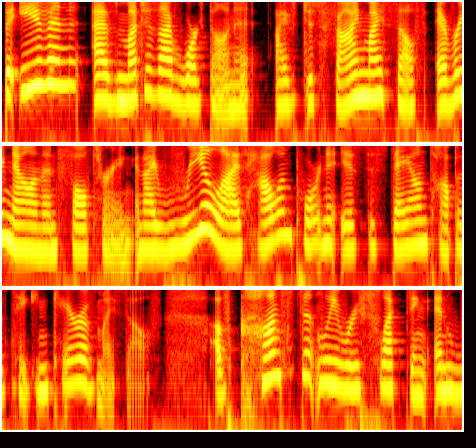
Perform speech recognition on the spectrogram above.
But even as much as I've worked on it, I just find myself every now and then faltering, and I realize how important it is to stay on top of taking care of myself of constantly reflecting and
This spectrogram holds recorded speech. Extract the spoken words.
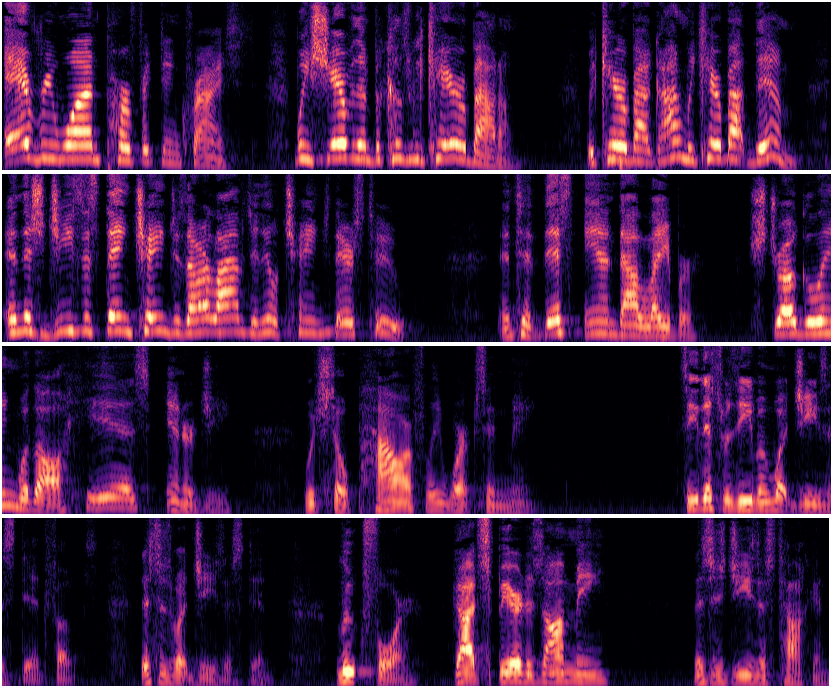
everyone perfect in Christ. We share with them because we care about them. We care about God and we care about them. And this Jesus thing changes our lives and it'll change theirs too. And to this end I labor, struggling with all his energy which so powerfully works in me. See, this was even what Jesus did, folks. This is what Jesus did. Luke 4. God's Spirit is on me. This is Jesus talking.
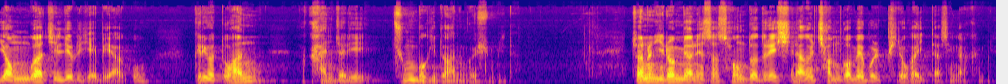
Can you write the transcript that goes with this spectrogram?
영과 진리로 예배하고 그리고 또한 간절히 중보기도 하는 것입니다. 저는 이런 면에서 성도들의 신앙을 점검해 볼 필요가 있다 생각합니다.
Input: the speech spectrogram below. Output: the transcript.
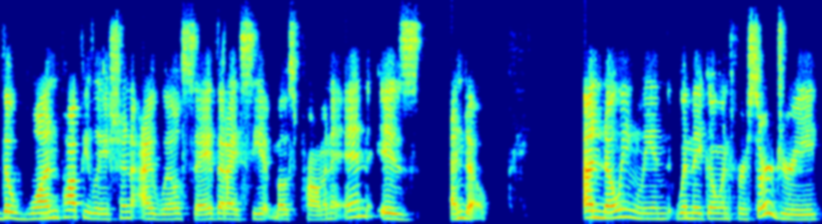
The one population I will say that I see it most prominent in is endo. Unknowingly, and when they go in for surgery,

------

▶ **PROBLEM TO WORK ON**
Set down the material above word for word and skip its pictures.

▶ **EXERCISE SOLUTION**
Perform speech recognition on the spectrogram above.
But even as much as I've worked on it, I just find myself every now and then faltering, and I realize how important it is to stay on top of taking care of myself of constantly reflecting and
This spectrogram holds recorded speech. Extract the spoken words.
everyone perfect in Christ. We share with them because we care about them. We care about God and we care about them. And this Jesus thing changes our lives and it'll change theirs too. And to this end I labor, struggling with all his energy which so powerfully works in me. See, this was even what Jesus did, folks. This is what Jesus did. Luke 4. God's Spirit is on me. This is Jesus talking.
Can you write the transcript that goes with this spectrogram?
영과 진리로 예배하고 그리고 또한 간절히 중보기도 하는 것입니다. 저는 이런 면에서 성도들의 신앙을 점검해 볼 필요가 있다 생각합니다.
Input: the speech spectrogram below. Output: the transcript.
The one population I will say that I see it most prominent in is endo. Unknowingly, and when they go in for surgery,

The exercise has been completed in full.